Data entries:
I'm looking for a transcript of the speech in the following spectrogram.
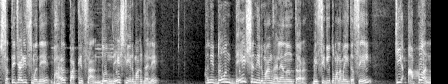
सत्तेचाळीसमध्ये भारत पाकिस्तान दोन देश निर्माण झाले आणि दोन देश निर्माण झाल्यानंतर बेसिकली तुम्हाला माहीत असेल की आपण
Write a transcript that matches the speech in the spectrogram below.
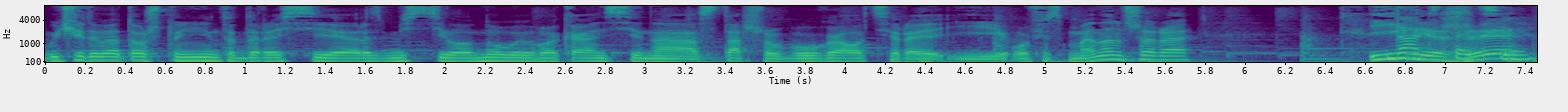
Учитывая то, что Nintendo Россия разместила новые вакансии на старшего бухгалтера и офис-менеджера, или да, кстати, же...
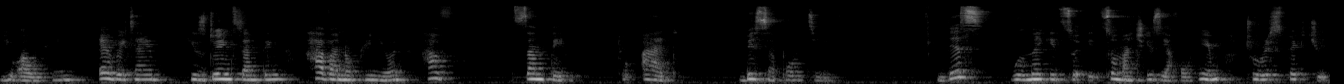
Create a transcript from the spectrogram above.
you are with him every time he's doing something have an opinion. Have something to add. Be supportive. This will make it so it's so much easier for him to respect you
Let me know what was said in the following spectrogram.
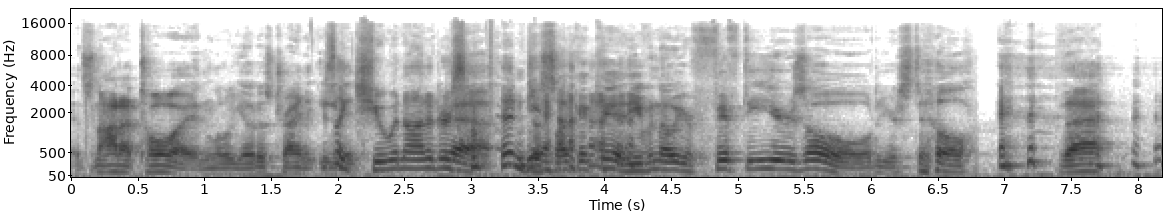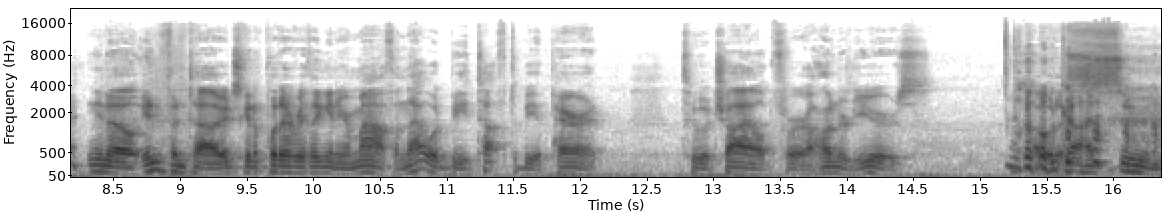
it's not a toy, and little Yoda's trying to He's eat He's like it. chewing on it or yeah, something. just Yeah. like a kid. Even though you're 50 years old, you're still that, you know, infantile. You're just going to put everything in your mouth, and that would be tough to be a parent to a child for a hundred years. I would Oh, God. assume.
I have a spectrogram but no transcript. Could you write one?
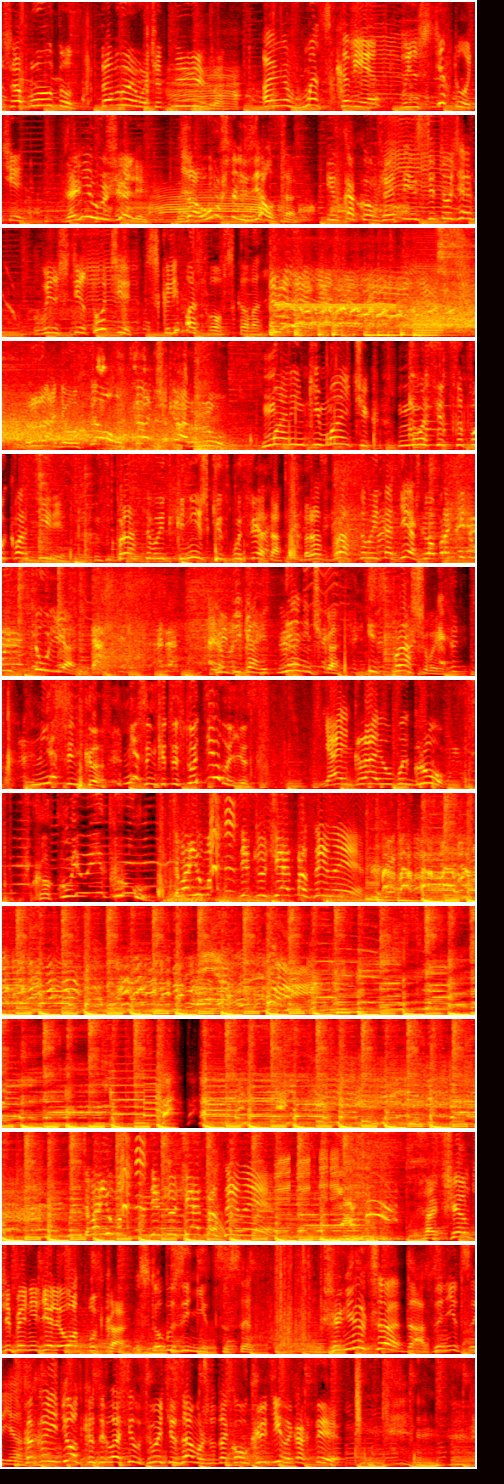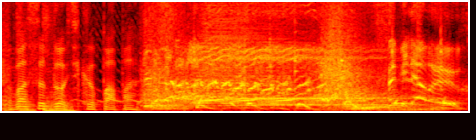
Саша Болтус! Давно его что-то не видно Он в Москве, в институте Да неужели? За ум, что ли, взялся? И в каком же это институте? В институте Склифосовского Радиосоу.ру Маленький мальчик носится по квартире Сбрасывает книжки с буфета Разбрасывает одежду, опрокидывает стулья Прибегает нянечка и спрашивает Мисенька, Мисенька, ты что делаешь? Я играю в игру В какую игру? Твою мать, где ключи Зачем тебе неделя отпуска? Чтобы жениться, Сет Жениться? Да, жениться я Какая идиотка согласилась выйти замуж за такого кретина, как ты? Ваша дочка, папа!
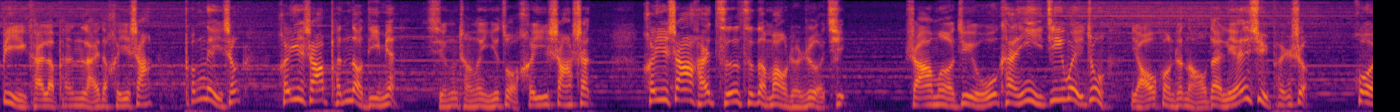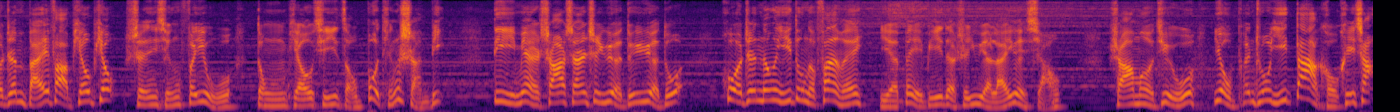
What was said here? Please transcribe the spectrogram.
避开了喷来的黑沙。砰的一声。黑沙喷到地面，形成了一座黑沙山，黑沙还呲呲地冒着热气。沙漠巨无看一击未中，摇晃着脑袋连续喷射。霍真白发飘飘，身形飞舞，东飘西走，不停闪避。地面沙山是越堆越多，霍真能移动的范围也被逼的是越来越小。沙漠巨无又喷出一大口黑沙，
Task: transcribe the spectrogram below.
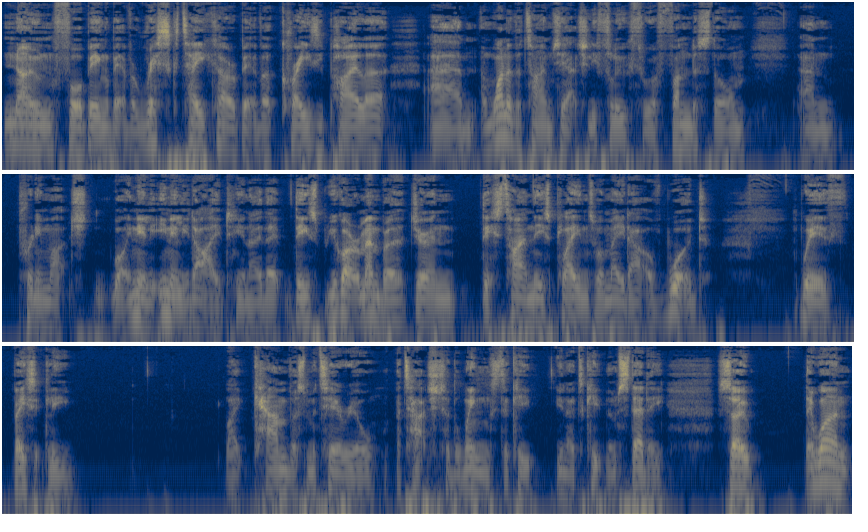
known for being a bit of a risk taker, a bit of a crazy pilot. Um, and one of the times he actually flew through a thunderstorm and pretty much, well, he nearly, he nearly died. You know, they, these, you got to remember during this time, these planes were made out of wood with basically like canvas material attached to the wings to keep, you know, to keep them steady. So they weren't,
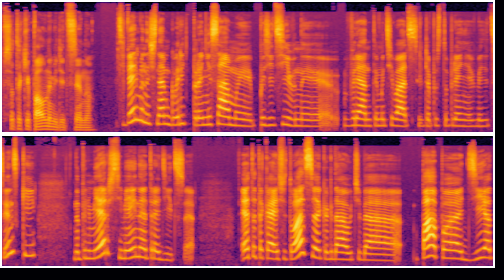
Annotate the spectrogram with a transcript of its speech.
все-таки пал на медицину. Теперь мы начинаем говорить про не самые позитивные варианты мотивации для поступления в медицинский. Например, семейная традиция. Это такая ситуация, когда у тебя папа, дед,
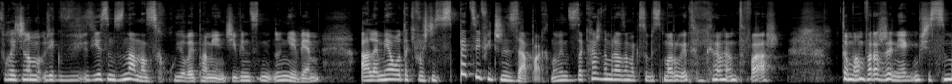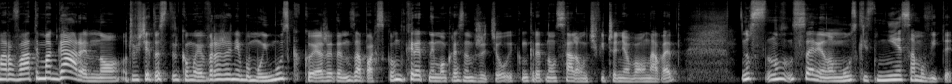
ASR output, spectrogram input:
Słuchajcie, no, jak jestem znana z chujowej pamięci, więc no nie wiem, ale miało taki właśnie specyficzny zapach. No więc za każdym razem, jak sobie smaruję tym kremem twarz, to mam wrażenie, jakbym się smarowała tym agarem. No, oczywiście to jest tylko moje wrażenie, bo mój mózg kojarzy ten zapach z konkretnym okresem w życiu i konkretną salą ćwiczeniową nawet. No, no serio, no mózg jest niesamowity.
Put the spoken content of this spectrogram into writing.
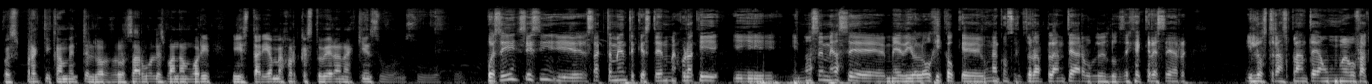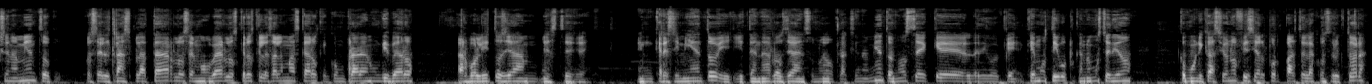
pues prácticamente los, árboles van a morir y estaría mejor que estuvieran aquí en su, pues sí sí sí exactamente que estén mejor aquí y, no se me hace medio lógico que una constructora plante árboles los deje crecer y los trasplante a un nuevo fraccionamiento pues el trasplantarlos el moverlos creo que les sale más caro que comprar en un vivero arbolitos ya este en crecimiento y, tenerlos ya en su nuevo fraccionamiento. No sé qué, le digo, qué, motivo, porque no hemos tenido comunicación oficial por parte de la constructora.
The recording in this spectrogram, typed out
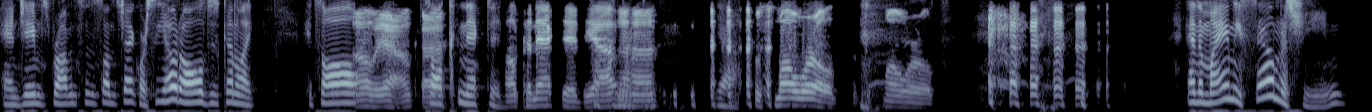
and James Robinson's on the Jaguars. See how it all just kind of like it's all Oh yeah. okay. it's all connected. All connected. It's all Yeah. connected. Uh-huh. Yeah. It's a small world. It's a small world. And the Miami Sound Machine.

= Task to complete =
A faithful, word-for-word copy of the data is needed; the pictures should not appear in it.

= Answer to the exercise =
I'm looking for a transcript of the speech in the following spectrogram.
सत्तेचाळीसमध्ये भारत पाकिस्तान दोन देश निर्माण झाले आणि दोन देश निर्माण झाल्यानंतर बेसिकली तुम्हाला माहीत असेल की आपण
Write a transcript that matches the speech in the spectrogram below.
Учитывая то, что Nintendo Россия разместила новые вакансии на старшего бухгалтера и офис-менеджера, или да, кстати, же...
Create a transcript from the spectrogram above.
you are with him every time he's doing something have an opinion. Have something to add. Be supportive. This will make it so it's so much easier for him to respect you
Let me know what was said in the following spectrogram.
it's not a toy, and little Yoda's trying to He's eat He's like it. chewing on it or yeah, something. just Yeah. like a kid. Even though you're 50 years old, you're still that, you know, infantile. You're just going to put everything in your mouth, and that would be tough to be a parent to a child for a hundred years. I would Oh, God. assume.
I have a spectrogram but no transcript. Could you write one?
Саша Болтус! Давно его что-то не видно Он в Москве, в институте Да неужели? За ум, что ли, взялся? И в каком же это институте? В институте Склифосовского Радиосоу.ру Маленький мальчик носится по квартире Сбрасывает книжки с буфета Разбрасывает одежду, опрокидывает стулья Прибегает нянечка и спрашивает Мисенька, Мисенька, ты что делаешь? Я играю в игру В какую игру? Твою мать, где ключи Зачем тебе неделя отпуска? Чтобы жениться, Сет Жениться? Да, жениться я Какая идиотка согласилась выйти замуж за такого кретина, как ты? Ваша дочка, папа!
What was said here? Please transcribe the spectrogram.
避开了喷来的黑沙。砰的一声。黑沙喷到地面，形成了一座黑沙山，黑沙还呲呲地冒着热气。沙漠巨无看一击未中，摇晃着脑袋连续喷射。霍真白发飘飘，身形飞舞，东飘西走，不停闪避。地面沙山是越堆越多，霍真能移动的范围也被逼的是越来越小。沙漠巨无又喷出一大口黑沙，
Task: transcribe the spectrogram below.
known for being a bit of a risk taker, a bit of a crazy pilot. Um, and one of the times he actually flew through a thunderstorm and pretty much, well, he nearly, he nearly died. You know, they, these, you got to remember during this time, these planes were made out of wood with basically like canvas material attached to the wings to keep, you know, to keep them steady. So they weren't,
Annotate the spectrogram with a transcript of its speech.
все-таки пал на медицину. Теперь мы начинаем говорить про не самые позитивные варианты мотивации для поступления в медицинский. Например, семейная традиция. Это такая ситуация, когда у тебя папа, дед,
ASR output, spectrogram input:
Słuchajcie, no, jak jestem znana z chujowej pamięci, więc no nie wiem, ale miało taki właśnie specyficzny zapach. No więc za każdym razem, jak sobie smaruję tym kremem twarz, to mam wrażenie, jakbym się smarowała tym agarem. No, oczywiście to jest tylko moje wrażenie, bo mój mózg kojarzy ten zapach z konkretnym okresem w życiu i konkretną salą ćwiczeniową nawet. No, no serio, no mózg jest niesamowity.
Put the spoken content of this spectrogram into writing.
pues prácticamente los, árboles van a morir y estaría mejor que estuvieran aquí en su, pues sí sí sí exactamente que estén mejor aquí y, no se me hace medio lógico que una constructora plante árboles los deje crecer y los trasplante a un nuevo fraccionamiento pues el trasplantarlos el moverlos creo que les sale más caro que comprar en un vivero arbolitos ya este en crecimiento y, tenerlos ya en su nuevo fraccionamiento. No sé qué, le digo, qué, motivo, porque no hemos tenido comunicación oficial por parte de la constructora.
The recording in this spectrogram, typed out
and James Robinson's on the Jaguars. See how it all just kind of like it's all Oh yeah. okay. it's all connected. All connected. It's all Yeah. connected. Uh-huh. Yeah. It's a small world. It's a small world. And the Miami Sound Machine.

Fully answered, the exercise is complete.